"What?" Melissa screeched before jerking her hand from Ben's grasp. "And just like that you believe him? Ben, how could you endanger our control of the project? Agent Enders is just looking for a reason to have the NSA take more direct control." She thrust her hand at David. "For all you know, this man works for Enders and you're playing right into his hand."

"No, Melissa," Ben quietly replied, "I was here when he arrived in the chamber. He came to warn us. He brought proof. The uptime jump will destroy," a quick head shake, "destroy everything. The project is finished. We have to destroy -- "

"Are you crazy?" Melissa shrieked. "Damn you, Ben, just listen to yourself -- listen to what you're saying. The government will not let you destroy the project. I won't let you do that." She clenched her teeth, then cursed louder, "Damn you, I attached my star to yours because your light shined so bright. You were going to take us to glory -- both of us. I was going to give myself -- all of myself -- to you. Now -- " She spun on one heel and marched two steps toward the door then abruptly turned back, her eyes shooting fire. "I'm calling Enders. You're finished with the project. It will take time, but we'll get past your security and continue the project without you."

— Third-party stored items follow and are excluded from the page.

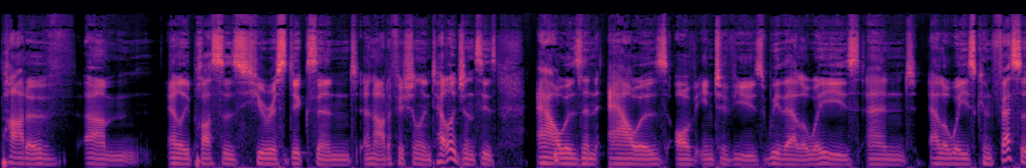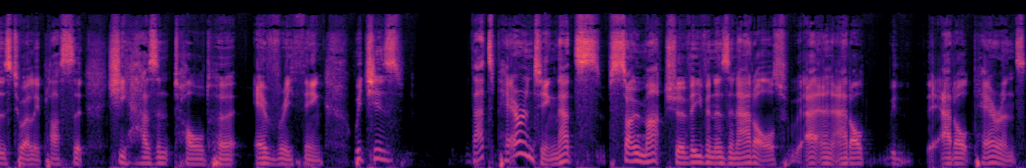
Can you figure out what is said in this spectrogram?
part of um, Ellie Plus's heuristics and, and artificial intelligence is hours and hours of interviews with Eloise, and Eloise confesses to Ellie Plus that she hasn't told her everything, which is that's parenting. That's so much of even as an adult, an adult with adult parents,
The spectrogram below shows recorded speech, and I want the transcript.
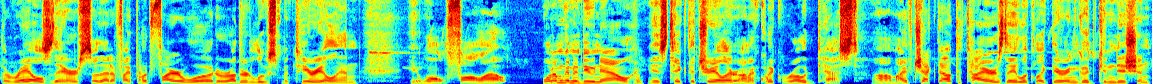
the rails there so that if I put firewood or other loose material in, it won't fall out. What I'm going to do now is take the trailer on a quick road test. Um, I've checked out the tires, they look like they're in good condition.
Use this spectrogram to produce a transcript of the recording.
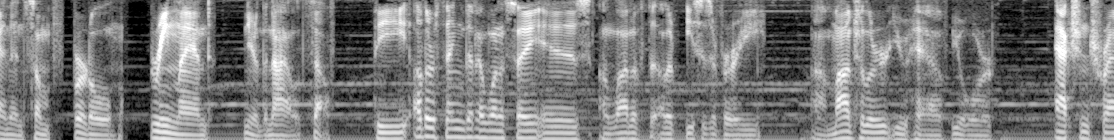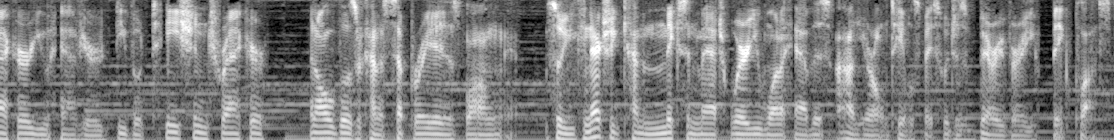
and then some fertile greenland near the Nile itself. The other thing that I want to say is a lot of the other pieces are very uh, modular. You have your action tracker, you have your devotation tracker, and all of those are kind of separated as long so you can actually kind of mix and match where you want to have this on your own table space, which is very, very big plus.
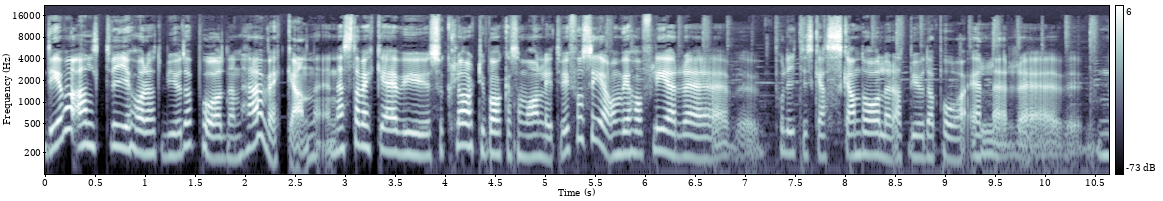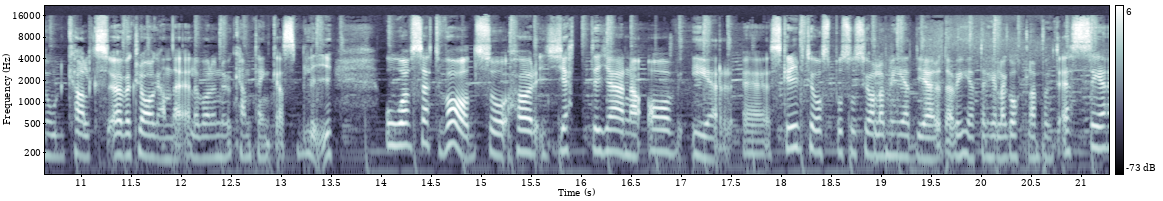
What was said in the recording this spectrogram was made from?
Det var allt vi har att bjuda på den här veckan. Nästa vecka är vi ju såklart tillbaka som vanligt. Vi får se om vi har fler eh, politiska skandaler att bjuda på eller eh, Nordkalks överklagande eller vad det nu kan tänkas bli. Oavsett vad så hör jättegärna av er. Eh, skriv till oss på sociala medier där vi heter helagotland.se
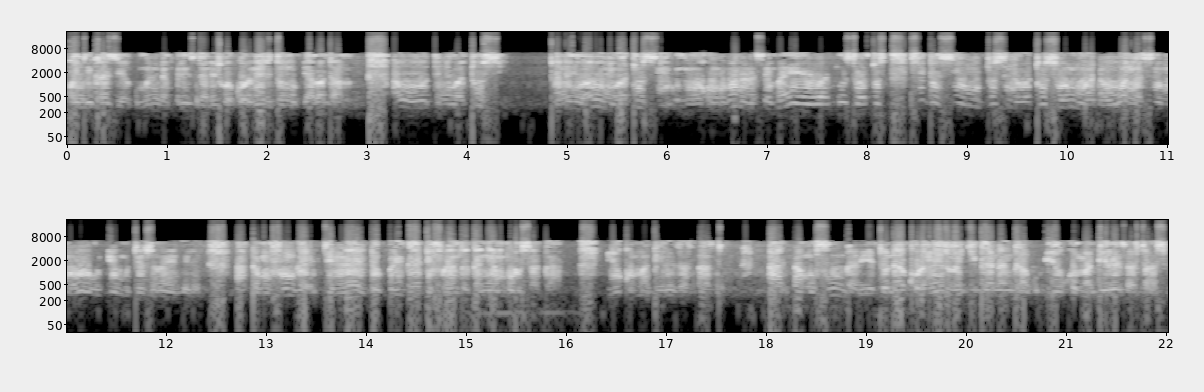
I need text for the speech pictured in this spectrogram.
kwenye kazi ya kumlinda president alikuwa Colonel Tom Byabagamba hao wote ni watusi anayo hao ni watusi wakongomana anasema eh watusi watusi. Shida sio mtusi ni watusi wangu wanauana nasema wewe ujue mchezo unaendelea akamfunga General de Brigade Frank Kanyamburu Saka yuko magereza sasa. Akamfunga Lieutenant Colonel Rujigana Ngabo yuko magereza sasa.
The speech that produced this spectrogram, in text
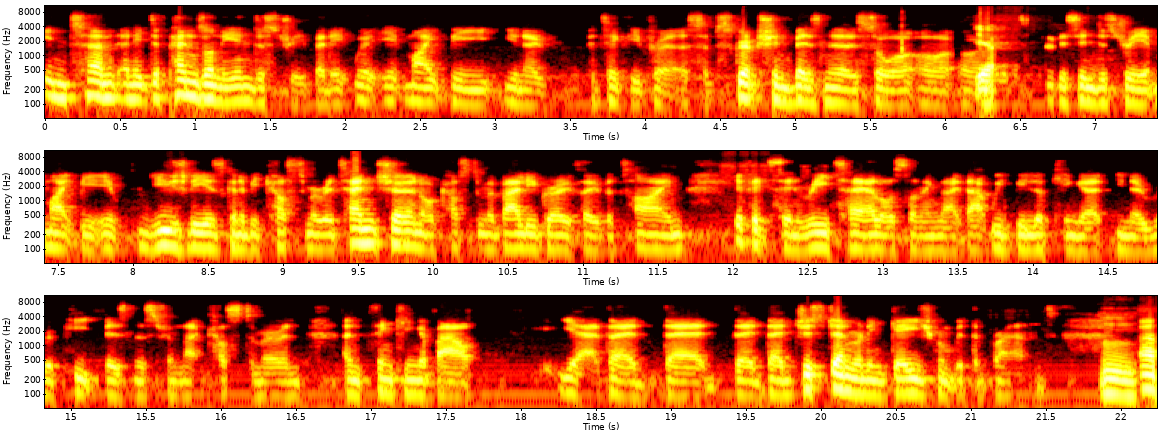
in term and it depends on the industry but it it might be you know particularly for a subscription business or, or, or yeah. this industry, it might be, it usually is going to be customer retention or customer value growth over time. If it's in retail or something like that, we'd be looking at, you know, repeat business from that customer and, and thinking about, yeah, their, their, their, their just general engagement with the brand. Mm. Uh,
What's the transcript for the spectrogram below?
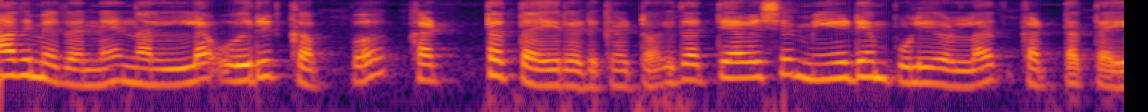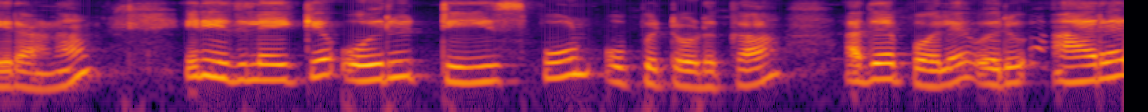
ആദ്യമേ തന്നെ നല്ല ഒരു കപ്പ് കട്ട തൈര് എടുക്കുക കേട്ടോ. ഇത് അത്യാവശ്യം മീഡിയം പുളിയുള്ള കട്ട തൈരാണ്. ഇനി ഇതിലേക്ക് ഒരു ടീസ്പൂൺ ഉപ്പിട്ട് കൊടുക്കുക. അതേപോലെ ഒരു അര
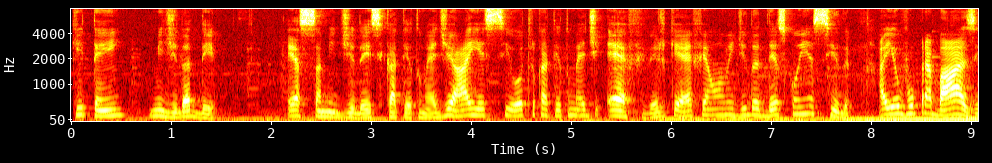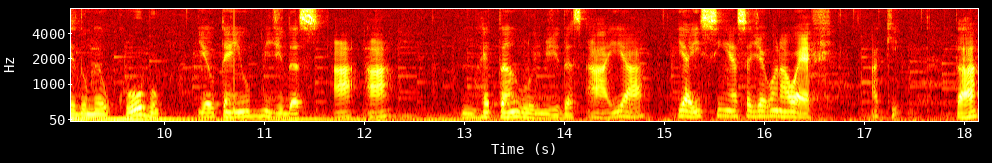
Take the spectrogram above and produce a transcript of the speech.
que tem medida D essa medida, esse cateto mede A e esse outro cateto mede F. Veja que F é uma medida desconhecida. Aí eu vou para a base do meu cubo e eu tenho medidas A, A, um retângulo de medidas A e A, e aí sim essa diagonal F aqui, tá?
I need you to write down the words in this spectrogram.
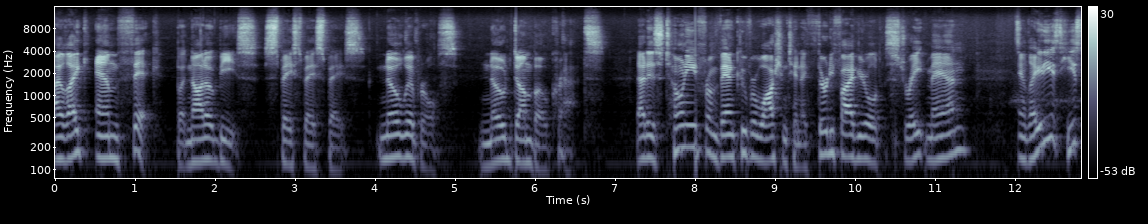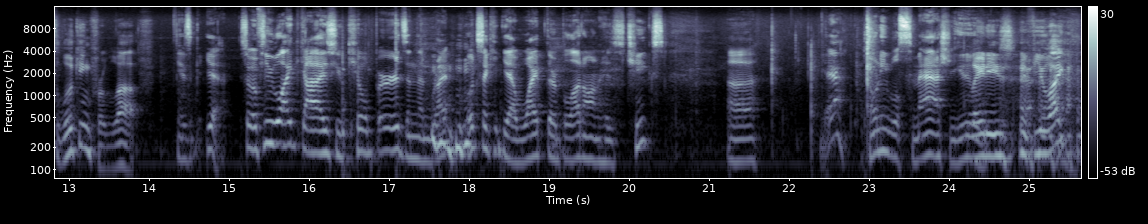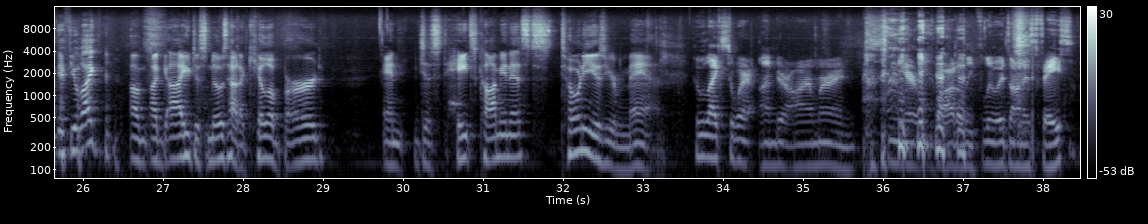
I like M thick, but not obese. Space, space, space. No liberals. No Dumbo-crats. That is Tony from Vancouver, Washington, a 35 year old straight man. And ladies, he's looking for love. He's, yeah. So if you like guys who kill birds and then right, looks like yeah wipe their blood on his cheeks, uh, yeah, Tony will smash you. Ladies, if you like, if you like um, a guy who just knows how to kill a bird and just hates communists, Tony is your man. Who likes to wear Under Armour and smear bodily fluids on his face?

Wow. Ben stood several seconds just staring at the door through which Melissa had stormed out. Then he turned to David -- to find him no where in the room. No. Oh, Lord, no, he pleaded in his mind. David Benjamin Faulks is -- was to be -- the offspring of a joining between Ben and Melissa. A joining that would never be.


Special Agent Todd Enders and company would be breaking through the locked and barricaded doors at any time, but they would be too late to save the precious time project.

Ben turned off the gas to the laser torch and the hot blue flame extinguished with a loud snap. He observed the carnage around him. He had been thorough; every computer chip and data storage device in the control room was reduced to slag. There were other data retrieval systems elsewhere in the complex, but Ben had unleashed powerful worms into the network to destroy every file concerning the time project. Space and time were safe until another arrogant, high IQ idiot believed he could use the timeflow as his personal playground. A shiver coarsed up Ben's spine; it had been so close.

The racket resumed at the entrance and abruptly the doors shattered and flung open. Enders strode in at the head of a half-dozen black-clad soldiers, all with guns aimed at Ben. Just behind them, Melissa stood watching, her expression a mixture of anger, sadness, and ... regret?

He was going to jail, and likely for a very long time. But, there was always a chance, Ben mused as Enders cuffed has hands behind him, that the government boys would listen to him. The datastick David had brought would have been useful, but it had disappeared with his son.

Hope. I will have hope, Ben affirmed to himself. The universe existed, and hopefully would for a long time to come. He suddenly thought of Julie Knox; maybe he would seek her out when he was able to do so. Perhaps some of David could yet be given a chance at having a life. Ben silently nodded his head to his firming resolve. After all, there was time.


2005 by James Brian King

Bio: James Brian King's work has appeared in Aphelion (Penance, July 2003), Lissner's Adventure Fiction, Quantum Muse, and Fables. His story "Rogue Order" is scheduled to appear this fall in Sword's Edge.

E-mail: James Brian King

Comment on this story in the Aphelion Lettercol
Or Return to Aphelion's Index page.